Prompt:
Type every record exactly as it appears.

Provided data:
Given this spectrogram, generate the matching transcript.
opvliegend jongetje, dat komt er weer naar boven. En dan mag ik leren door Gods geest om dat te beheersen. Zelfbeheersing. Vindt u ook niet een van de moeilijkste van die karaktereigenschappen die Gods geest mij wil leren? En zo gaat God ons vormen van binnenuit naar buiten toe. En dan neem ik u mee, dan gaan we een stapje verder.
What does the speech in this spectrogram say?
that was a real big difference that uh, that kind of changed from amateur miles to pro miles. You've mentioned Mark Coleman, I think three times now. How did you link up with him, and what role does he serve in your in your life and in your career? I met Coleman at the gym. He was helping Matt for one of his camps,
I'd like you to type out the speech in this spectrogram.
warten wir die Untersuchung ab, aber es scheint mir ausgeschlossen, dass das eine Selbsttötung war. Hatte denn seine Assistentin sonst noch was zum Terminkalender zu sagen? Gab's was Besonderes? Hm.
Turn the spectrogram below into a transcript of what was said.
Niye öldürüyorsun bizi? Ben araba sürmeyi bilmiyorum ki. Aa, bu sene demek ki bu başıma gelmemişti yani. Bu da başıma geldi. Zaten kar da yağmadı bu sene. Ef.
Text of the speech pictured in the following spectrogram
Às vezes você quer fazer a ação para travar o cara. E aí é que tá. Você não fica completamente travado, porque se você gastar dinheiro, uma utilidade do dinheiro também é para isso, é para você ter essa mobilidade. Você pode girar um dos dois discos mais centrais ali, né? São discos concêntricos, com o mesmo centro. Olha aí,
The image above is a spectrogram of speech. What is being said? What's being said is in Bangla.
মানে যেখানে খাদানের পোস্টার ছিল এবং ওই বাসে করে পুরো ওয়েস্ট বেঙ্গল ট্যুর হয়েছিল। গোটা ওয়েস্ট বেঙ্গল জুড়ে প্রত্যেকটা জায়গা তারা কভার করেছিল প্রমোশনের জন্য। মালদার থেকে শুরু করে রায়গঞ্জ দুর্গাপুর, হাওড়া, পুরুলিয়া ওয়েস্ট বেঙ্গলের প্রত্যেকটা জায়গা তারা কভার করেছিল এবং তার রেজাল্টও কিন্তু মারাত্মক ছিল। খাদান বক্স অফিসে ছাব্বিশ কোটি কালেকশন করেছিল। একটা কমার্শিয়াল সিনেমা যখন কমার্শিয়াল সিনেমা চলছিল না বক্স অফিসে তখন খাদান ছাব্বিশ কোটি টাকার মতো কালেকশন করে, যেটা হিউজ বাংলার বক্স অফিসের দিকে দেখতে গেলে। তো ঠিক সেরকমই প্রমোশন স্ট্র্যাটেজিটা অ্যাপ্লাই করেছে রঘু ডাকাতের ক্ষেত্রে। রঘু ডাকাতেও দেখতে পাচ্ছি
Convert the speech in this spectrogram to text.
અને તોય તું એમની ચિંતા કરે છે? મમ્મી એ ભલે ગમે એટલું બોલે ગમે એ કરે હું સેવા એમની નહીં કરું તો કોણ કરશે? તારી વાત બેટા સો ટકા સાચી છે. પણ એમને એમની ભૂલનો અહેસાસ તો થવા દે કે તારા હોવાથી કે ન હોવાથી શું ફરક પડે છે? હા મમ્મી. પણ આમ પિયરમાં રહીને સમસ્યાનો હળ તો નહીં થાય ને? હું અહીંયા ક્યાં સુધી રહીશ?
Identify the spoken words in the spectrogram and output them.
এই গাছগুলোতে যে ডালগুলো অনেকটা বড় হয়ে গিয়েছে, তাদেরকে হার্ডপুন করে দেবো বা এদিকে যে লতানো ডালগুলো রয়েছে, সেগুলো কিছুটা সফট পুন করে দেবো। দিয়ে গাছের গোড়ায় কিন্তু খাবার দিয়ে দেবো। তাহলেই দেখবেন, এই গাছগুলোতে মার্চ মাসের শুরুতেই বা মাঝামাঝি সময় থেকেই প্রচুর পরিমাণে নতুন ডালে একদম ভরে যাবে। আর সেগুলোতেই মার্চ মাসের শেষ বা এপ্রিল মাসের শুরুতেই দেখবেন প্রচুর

Result of this exercise:
Given this spectrogram, generate the matching transcript.
opvliegend jongetje, dat komt er weer naar boven. En dan mag ik leren door Gods geest om dat te beheersen. Zelfbeheersing. Vindt u ook niet een van de moeilijkste van die karaktereigenschappen die Gods geest mij wil leren? En zo gaat God ons vormen van binnenuit naar buiten toe. En dan neem ik u mee, dan gaan we een stapje verder.
What does the speech in this spectrogram say?
that was a real big difference that uh, that kind of changed from amateur miles to pro miles. You've mentioned Mark Coleman, I think three times now. How did you link up with him, and what role does he serve in your in your life and in your career? I met Coleman at the gym. He was helping Matt for one of his camps,
I'd like you to type out the speech in this spectrogram.
warten wir die Untersuchung ab, aber es scheint mir ausgeschlossen, dass das eine Selbsttötung war. Hatte denn seine Assistentin sonst noch was zum Terminkalender zu sagen? Gab's was Besonderes? Hm.
Turn the spectrogram below into a transcript of what was said.
Niye öldürüyorsun bizi? Ben araba sürmeyi bilmiyorum ki. Aa, bu sene demek ki bu başıma gelmemişti yani. Bu da başıma geldi. Zaten kar da yağmadı bu sene. Ef.
Text of the speech pictured in the following spectrogram
Às vezes você quer fazer a ação para travar o cara. E aí é que tá. Você não fica completamente travado, porque se você gastar dinheiro, uma utilidade do dinheiro também é para isso, é para você ter essa mobilidade. Você pode girar um dos dois discos mais centrais ali, né? São discos concêntricos, com o mesmo centro. Olha aí,
The image above is a spectrogram of speech. What is being said? What's being said is in Bangla.
মানে যেখানে খাদানের পোস্টার ছিল এবং ওই বাসে করে পুরো ওয়েস্ট বেঙ্গল ট্যুর হয়েছিল। গোটা ওয়েস্ট বেঙ্গল জুড়ে প্রত্যেকটা জায়গা তারা কভার করেছিল প্রমোশনের জন্য। মালদার থেকে শুরু করে রায়গঞ্জ দুর্গাপুর, হাওড়া, পুরুলিয়া ওয়েস্ট বেঙ্গলের প্রত্যেকটা জায়গা তারা কভার করেছিল এবং তার রেজাল্টও কিন্তু মারাত্মক ছিল। খাদান বক্স অফিসে ছাব্বিশ কোটি কালেকশন করেছিল। একটা কমার্শিয়াল সিনেমা যখন কমার্শিয়াল সিনেমা চলছিল না বক্স অফিসে তখন খাদান ছাব্বিশ কোটি টাকার মতো কালেকশন করে, যেটা হিউজ বাংলার বক্স অফিসের দিকে দেখতে গেলে। তো ঠিক সেরকমই প্রমোশন স্ট্র্যাটেজিটা অ্যাপ্লাই করেছে রঘু ডাকাতের ক্ষেত্রে। রঘু ডাকাতেও দেখতে পাচ্ছি
Convert the speech in this spectrogram to text.
અને તોય તું એમની ચિંતા કરે છે? મમ્મી એ ભલે ગમે એટલું બોલે ગમે એ કરે હું સેવા એમની નહીં કરું તો કોણ કરશે? તારી વાત બેટા સો ટકા સાચી છે. પણ એમને એમની ભૂલનો અહેસાસ તો થવા દે કે તારા હોવાથી કે ન હોવાથી શું ફરક પડે છે? હા મમ્મી. પણ આમ પિયરમાં રહીને સમસ્યાનો હળ તો નહીં થાય ને? હું અહીંયા ક્યાં સુધી રહીશ?
Identify the spoken words in the spectrogram and output them.
এই গাছগুলোতে যে ডালগুলো অনেকটা বড় হয়ে গিয়েছে, তাদেরকে হার্ডপুন করে দেবো বা এদিকে যে লতানো ডালগুলো রয়েছে, সেগুলো কিছুটা সফট পুন করে দেবো। দিয়ে গাছের গোড়ায় কিন্তু খাবার দিয়ে দেবো। তাহলেই দেখবেন, এই গাছগুলোতে মার্চ মাসের শুরুতেই বা মাঝামাঝি সময় থেকেই প্রচুর পরিমাণে নতুন ডালে একদম ভরে যাবে। আর সেগুলোতেই মার্চ মাসের শেষ বা এপ্রিল মাসের শুরুতেই দেখবেন প্রচুর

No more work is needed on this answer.